- Seek out orthodontic nipples: They’re better for baby’s dental development, because the end of the nipple is flat on the bottom and round on top, matching the natural shape of your baby’s mouth.
- More expensive doesn’t automatically mean better for your baby: There are organic pacifiers which feature rounded nipple tips. While it’s true that these most naturally replicate the act of breastfeeding, they’re also not great for baby’s oral development, so don’t let a high price tag fool you into assuming quality.
Maintaining Your Baby’s Pacifier Collection
One part of making sure that your baby stays safe while using their pacifier is making sure that the binky they pick is clean and free of damage. Sanitizing pacifiers is a straightforward process, and the major requirements are found in just about every household. Here’s how to keep your baby’s pacifier collection in tip-top shape:
- Wash all pacifiers with gentle dish soap and warm water using a soft cloth, and dry them.
- After the pacifiers are dry, examine them for any damages or defects, weeding out picks that are broken or chewed up, which can lead to choking hazards for your kiddo.
- Boil a pot of water, and prepare sterile drying towels.
- Once the water has come to a rolling boil, drop in the pacifiers, and allow them to boil for five minutes.
- Drain the pacifiers and allow them to dry on a clean, sterile towel, shaking and patting them gently to speed the process once they’ve cooled.
- Store sterilized pacifiers in a clean, dry location until they are needed.
A pot of boiling water isn’t the only way to sanitize your baby’s pacifiers. Electric and microwave sanitizers designed to clean your baby’s bottles can also be used on pacifiers. Manufacturer’s instructions should always be followed when using a sanitizer, but the process is generally streamlined and quick.
Families who have a dishwasher can also use it for sanitizing pacifiers, but check packaging to make sure binkies are dishwasher safe and use the top rack of the dishwasher only in order to prevent heat damage.
Putting Down the Pacifier
Some kids put down their pacifier on their own and never turn back, but for others, kicking the pacifier habit is a very real fight. For parents who are facing down the possibility of enormous future orthodontic bills, giving in to their cries simply isn’t an option. Looking for ways to help your munchkin move on?

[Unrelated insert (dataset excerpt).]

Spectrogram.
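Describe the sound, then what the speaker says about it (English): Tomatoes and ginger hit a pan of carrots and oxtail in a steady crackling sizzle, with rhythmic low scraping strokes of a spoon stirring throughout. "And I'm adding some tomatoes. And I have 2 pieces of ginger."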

- Teach new ways of coping: Whether it’s talking to parents, holding a favorite stuffed animal or retreating to a quiet space, teaching kids new way to cope can help them feel less reliant on their binky. Once they get comfortable self-soothing in new ways, they’re less likely to regress to that coping strategy.
- Track their progress, rewarding successes verbally and tangibly: When kids decide not to use their pacifier, take note of it, give them some loving verbal encouragement, and consider small rewards like stickers, which are age-appropriate for kids who are breaking the pacifier habit.
- Don’t get angry when they demand it: Remember, they’re still babies, and it’s a major comfort object. You probably already know that upset babies aren’t up for negotiations and lessons, so save the reinforcement aspect for when they’re mentally prepared to learn instead of feeling punished and angry.
- Use their natural creative inclinations: Kids are wonderfully creative, and they love to tell and be part of stories. Creating a narrative where they have a special opportunity to say “goodbye” to their binky, possibly replacing it with a healthier transitional object delivered to help them with self-soothing.
Pacifiers have a lot of potential for helping parents and soothing babies. Thanks to the benefit of science and hindsight, we are better able to use these tools in a way that’s beneficial to our babies while avoiding their potential detriments.
When we use orthodontic-friendly models, keep them clean and transition away from them at an appropriate age, pacifiers are a healthy and helpful self-soothing tool.